Buoyed by an increasing number of drunken-driving arrests, Baltimore County's DWI/Correctional Treatment Facility in Owings Mills -- which celebrates its fifth anniversary this week -- plans to nearly double its size in the next two years.
Right Turn of Maryland, which runs the 100-bed facility at Rosewood Center, won state approval to lease two Rosewood buildings and plans to turn them into 40-bed dormitories for women.
John Goings, the treatment center director, said Right Turn hopes to open the first 40-bed residence within six months and the second one about a year after that.

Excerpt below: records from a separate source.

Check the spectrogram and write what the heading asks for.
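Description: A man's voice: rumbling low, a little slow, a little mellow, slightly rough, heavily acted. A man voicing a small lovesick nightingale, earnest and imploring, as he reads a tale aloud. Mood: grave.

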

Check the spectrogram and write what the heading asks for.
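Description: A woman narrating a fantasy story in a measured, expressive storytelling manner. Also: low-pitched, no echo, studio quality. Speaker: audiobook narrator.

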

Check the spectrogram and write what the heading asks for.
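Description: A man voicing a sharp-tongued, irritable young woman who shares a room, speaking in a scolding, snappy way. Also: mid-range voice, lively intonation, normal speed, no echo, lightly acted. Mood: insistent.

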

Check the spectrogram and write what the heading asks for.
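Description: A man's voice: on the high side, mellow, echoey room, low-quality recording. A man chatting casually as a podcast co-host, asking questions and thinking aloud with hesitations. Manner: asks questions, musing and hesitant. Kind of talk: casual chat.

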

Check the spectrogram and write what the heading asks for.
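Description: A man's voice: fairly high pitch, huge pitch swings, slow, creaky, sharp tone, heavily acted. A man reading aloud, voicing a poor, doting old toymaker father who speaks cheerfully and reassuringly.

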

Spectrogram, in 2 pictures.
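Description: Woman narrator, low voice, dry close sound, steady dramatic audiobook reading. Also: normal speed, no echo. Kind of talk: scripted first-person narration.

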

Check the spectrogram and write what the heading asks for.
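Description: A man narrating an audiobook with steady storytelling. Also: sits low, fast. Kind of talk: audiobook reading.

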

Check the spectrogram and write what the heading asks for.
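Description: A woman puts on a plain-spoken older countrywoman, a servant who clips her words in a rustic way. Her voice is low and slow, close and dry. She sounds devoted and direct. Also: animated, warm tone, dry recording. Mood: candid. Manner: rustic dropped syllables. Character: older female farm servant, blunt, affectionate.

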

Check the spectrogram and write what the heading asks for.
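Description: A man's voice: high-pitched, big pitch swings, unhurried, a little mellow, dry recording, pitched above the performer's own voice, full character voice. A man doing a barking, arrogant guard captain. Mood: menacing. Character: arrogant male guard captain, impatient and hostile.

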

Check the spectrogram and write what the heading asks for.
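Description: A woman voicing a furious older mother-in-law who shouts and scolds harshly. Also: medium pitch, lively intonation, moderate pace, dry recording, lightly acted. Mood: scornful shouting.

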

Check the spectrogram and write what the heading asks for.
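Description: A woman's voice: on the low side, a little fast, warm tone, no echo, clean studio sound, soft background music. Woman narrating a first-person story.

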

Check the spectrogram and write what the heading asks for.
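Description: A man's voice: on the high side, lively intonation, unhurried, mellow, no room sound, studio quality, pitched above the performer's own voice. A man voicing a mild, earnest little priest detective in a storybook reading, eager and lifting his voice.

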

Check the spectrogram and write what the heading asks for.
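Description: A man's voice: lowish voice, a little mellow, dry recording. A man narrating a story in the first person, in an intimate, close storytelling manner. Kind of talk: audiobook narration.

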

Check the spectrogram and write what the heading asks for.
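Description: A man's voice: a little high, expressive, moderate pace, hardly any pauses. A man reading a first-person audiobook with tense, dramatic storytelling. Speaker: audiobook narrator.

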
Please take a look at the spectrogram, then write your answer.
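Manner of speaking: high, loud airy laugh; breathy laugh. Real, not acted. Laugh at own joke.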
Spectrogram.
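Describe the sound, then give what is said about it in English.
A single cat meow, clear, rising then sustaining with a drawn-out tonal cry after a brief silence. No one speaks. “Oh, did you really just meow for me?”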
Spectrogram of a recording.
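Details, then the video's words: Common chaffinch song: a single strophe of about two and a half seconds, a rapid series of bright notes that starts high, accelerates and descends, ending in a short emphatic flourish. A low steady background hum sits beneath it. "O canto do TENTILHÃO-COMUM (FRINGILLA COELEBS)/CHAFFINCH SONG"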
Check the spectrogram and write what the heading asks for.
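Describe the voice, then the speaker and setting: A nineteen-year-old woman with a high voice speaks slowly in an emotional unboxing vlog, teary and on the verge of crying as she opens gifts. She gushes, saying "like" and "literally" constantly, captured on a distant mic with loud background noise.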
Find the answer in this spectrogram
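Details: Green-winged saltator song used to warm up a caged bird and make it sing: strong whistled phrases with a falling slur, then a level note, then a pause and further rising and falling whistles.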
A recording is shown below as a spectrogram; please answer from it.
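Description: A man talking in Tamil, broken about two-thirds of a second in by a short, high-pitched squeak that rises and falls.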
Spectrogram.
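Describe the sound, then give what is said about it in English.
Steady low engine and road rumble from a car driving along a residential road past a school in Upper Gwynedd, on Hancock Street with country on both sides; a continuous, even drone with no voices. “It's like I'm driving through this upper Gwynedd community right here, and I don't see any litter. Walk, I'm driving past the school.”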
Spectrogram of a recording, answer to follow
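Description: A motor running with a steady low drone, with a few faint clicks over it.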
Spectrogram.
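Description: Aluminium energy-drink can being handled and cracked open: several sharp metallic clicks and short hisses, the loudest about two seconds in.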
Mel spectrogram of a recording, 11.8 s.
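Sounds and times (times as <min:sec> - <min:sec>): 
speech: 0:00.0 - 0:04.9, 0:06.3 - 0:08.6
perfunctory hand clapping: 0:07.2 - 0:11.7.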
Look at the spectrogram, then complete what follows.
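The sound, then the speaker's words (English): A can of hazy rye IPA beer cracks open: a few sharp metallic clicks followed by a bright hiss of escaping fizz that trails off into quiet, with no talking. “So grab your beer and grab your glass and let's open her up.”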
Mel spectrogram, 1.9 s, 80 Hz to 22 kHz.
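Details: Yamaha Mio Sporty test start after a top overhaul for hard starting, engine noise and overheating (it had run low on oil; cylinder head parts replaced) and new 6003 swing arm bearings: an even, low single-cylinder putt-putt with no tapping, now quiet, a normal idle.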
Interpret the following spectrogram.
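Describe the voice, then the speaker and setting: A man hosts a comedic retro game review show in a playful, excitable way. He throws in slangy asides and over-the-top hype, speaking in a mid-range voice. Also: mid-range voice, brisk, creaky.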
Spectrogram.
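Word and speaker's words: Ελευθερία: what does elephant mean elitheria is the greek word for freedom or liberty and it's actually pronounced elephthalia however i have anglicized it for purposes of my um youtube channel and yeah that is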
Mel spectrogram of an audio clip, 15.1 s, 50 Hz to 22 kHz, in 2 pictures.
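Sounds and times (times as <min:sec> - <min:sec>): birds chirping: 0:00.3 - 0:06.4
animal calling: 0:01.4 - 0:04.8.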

Right Turn, which runs the facility under a contract with Baltimore County, received approval about a year ago to lease the buildings for $1 a year, Goings said.
He said cost estimates for the renovations, which will be financed by Right Turn, have not been determined. "It is going to be very expensive," he said.
The expansion marks another chapter in the intensive drug and alcohol treatment program that struggled for years to attract participants, who pay for their inpatient and outpatient therapy.
Two years ago, a quarter of the beds were empty, and three years ago half often were empty.
"By all accounts, it's a dramatic success story," said Michael M. Gimbel, director of the county Bureau of Substance Abuse.
Gimbel attributes the turnaround to word-of-mouth among substance abuse counselors, a shortage of facilities statewide and the center's reputation.
"I think it's outstanding," said Circuit Judge John Grason Turnbull II, who has toured the facility and frequently refers alcohol- and drug-addicted defendants there.
Another factor is the increase in arrests for drunken driving.
Driving-while-intoxicated cases in the county shot up 10 percent -- from 2,521 to 2,928 -- from fiscal year 1994 to fiscal year 1998, said the Administrative Office of the Courts. Statewide, DWI cases increased 3 percent, from 29,826 to 34,342, the office said.
The program requires an initial 28-day period of inpatient care and 11 months of follow-up care.
Residents are charged from $1,500 to $2,500 for the initial 28-day residential stay depending on their income, Goings said. A $50 per week fee is charged for the 11 months of extended treatment, Goings said. He said no one is turned away for an inability to pay.
The director said the new buildings are needed because of a shortage of space for women.
The 80 male and 20 female residents sleep in double-decker bunks in two large, bunkhouse-style rooms at opposite ends of the main building.
"The women just need their own place," Goings said.
Right Turn, based in Cambridge, operates similar treatment centers in Altoona, Pa., and Charlotte, N.C., and a treatment center for juveniles in Wolford on the Eastern Shore.
About 90 percent of the residents at Rosewood have been convicted or are awaiting trial on alcohol-related charges, Goings said.
Residents sign out when they leave for work, blow into a Breathalyzer when they return, account for time away from the campus and submit to random urinalysis and pat-down searches. Alcohol and drugs are prohibited, and anyone using them might be sent back to jail, Goings said.
"The key is that they hold you accountable for your behavior," said Jacquelyn Samisen, a former resident who works as the facility's support services coordinator.
Samisen said she had been in nine treatment centers, had been in and out of Alcoholics Anonymous and had been arrested a dozen times for alcohol-related offenses when she heard about the facility last year.
"I had hit rock-bottom," said Samisen, 44, of Salisbury.
She arrived in June last year, and credits the facility and its staff with helping her to stay alcohol-free for 16 months. "They care about you here," she said.
Pub Date: 9/23/99